President Obama announced his plans to re-open an American embassy in Cuba, indicating that he would send Secretary of State John Kerry to “proudly raise” the American flag above Havana.
Obama noted that his action was a “historic step forward” to normalize relations with Cuba, even though the country hasn’t changed its record of civil rights abuses.
Obama reminded critics that there were only 90 miles between the U.S. and Cuba, and that our countries are united with “deep bonds of family and friendship between our people.” He insisted there is “enormous enthusiasm” for his changes on Cuba policy, including in public opinion polls and from Americans who want to travel to the communist country.

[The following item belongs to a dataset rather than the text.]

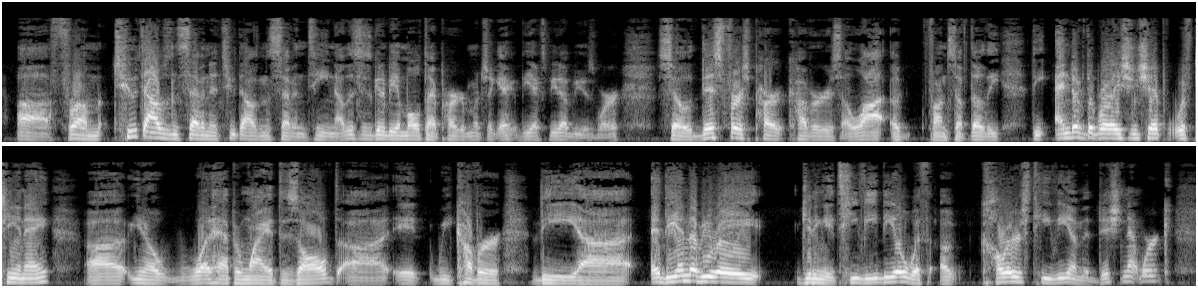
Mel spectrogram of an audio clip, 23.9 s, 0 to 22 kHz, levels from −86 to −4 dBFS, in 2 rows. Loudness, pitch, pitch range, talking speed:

“We don’t have to be imprisoned by the past,” Obama said, adding that more than 50 years of diplomatic isolation of Cuba hadn’t changed its policies.

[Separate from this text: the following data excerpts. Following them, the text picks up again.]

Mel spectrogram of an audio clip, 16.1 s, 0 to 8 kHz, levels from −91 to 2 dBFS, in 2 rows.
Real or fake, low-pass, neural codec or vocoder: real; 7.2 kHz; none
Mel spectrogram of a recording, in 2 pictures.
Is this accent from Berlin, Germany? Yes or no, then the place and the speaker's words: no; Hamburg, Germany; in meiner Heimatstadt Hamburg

“A year ago it might have seemed impossible to see the American flag raised over embassy in Havana,” he added. “This is what change looks like.”
The president made a short statement in the Rose Garden with a silent Vice President Joe Biden and returned to the Oval Office without answering a shouted question of whether or not he planned to travel to Cuba as president.